Ross D. Franklin
/
AP file
A voting sign points voters in the right direction to drop off ballots in Phoenix, Monday, Nov. 7, 2022. No Labels, which has pledged to create a pathway for an alternative candidate to run against the Republican and Democratic presidential nominees in 2024, will get a spot on the ballot in Arizona.

No Labels, the group pushing a so-called unity ticket for president, has cleared the threshold to become an official party in Maine.

The secretary of state on Friday said No Labels has been able to register more than 9,400 Maine voters, which is nearly double the 5,000 required to achieve party status.

The group, which does not disclose its donors, has been trying to achieve party status in all 50 states and, so far, Maine is one of more than a dozen where it has done so.

Its qualification here comes after a dustup with Democratic Secretary of State Shenna Bellows, who accused the organization of not fully communicating to prospective registrants that they would be joining a new political party.

Democrats elsewhere have warned that a No Labels presidential ticket could be a spoiler in the election and deliver former President Donald Trump a victory in key swing states.

The group has rejected that criticism, arguing that many Americans want an alternative to the major parties' nominees.

No Labels is scheduled to hold its nomination convention in Dallas, Texas, in April, and its qualification as a party means that its presidential ticket will appear on the general election ballot in November.

"This milestone validates what has been clear for a long time, which is that the No Labels message and movement resonates with people across this great state,” said Justin Schair, No Labels Maine state co-chairman. “The majority of us in the middle are hungry for a better choice in this next election and for unifying leadership in the White House that can heal our country’s divisions. Getting No Labels on the ballot in Maine brings us a big step closer to making this happen.”

Roughly a third of all registered voters in Maine are not enrolled in a political party and they remain key to electoral success despite not voting as a monolithic bloc.

Both Democratic and Republican parties have attempted to draft unenrolled voters into their respective camps and they'll have a chance to do so during the June primary elections.

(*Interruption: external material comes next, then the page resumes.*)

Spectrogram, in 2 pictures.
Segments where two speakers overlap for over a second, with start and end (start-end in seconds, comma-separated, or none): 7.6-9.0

The Legislature recently switched from a closed primary system to one that's semi-open.

Unenrolled voters will be able to vote in one of the parties' primaries without having to enroll in a political party. Those voters can only vote in one party primary. Voters who are already enrolled in a party can change their affiliation, or unenroll, 15 days before the June primary.

Voters who enroll in a party must remain in that party for at least three months unless they relocate to another municipality and register to vote there.

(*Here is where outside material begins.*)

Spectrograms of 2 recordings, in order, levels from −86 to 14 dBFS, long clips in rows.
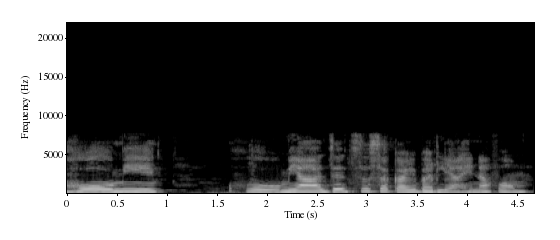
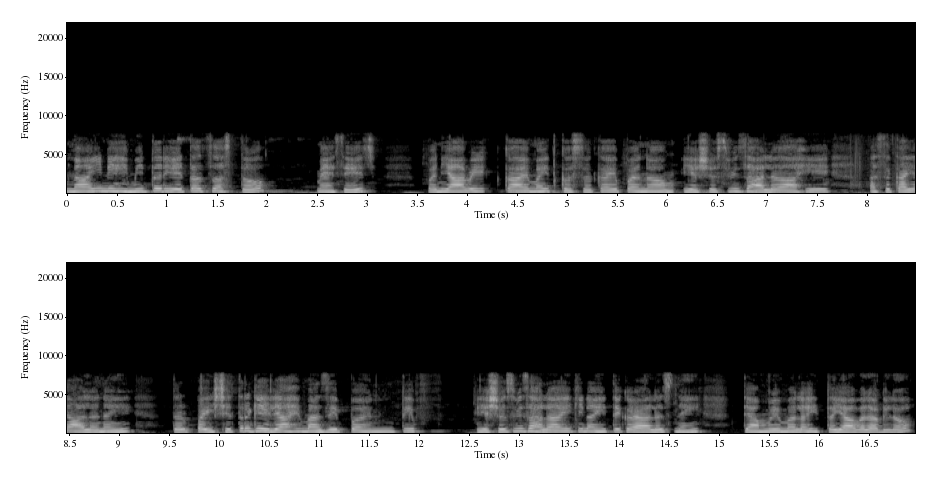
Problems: background sounds at intervals, background conversations at intervals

Journalist Steve Mistler is Maine Public’s chief politics and government correspondent. He is based at the State House.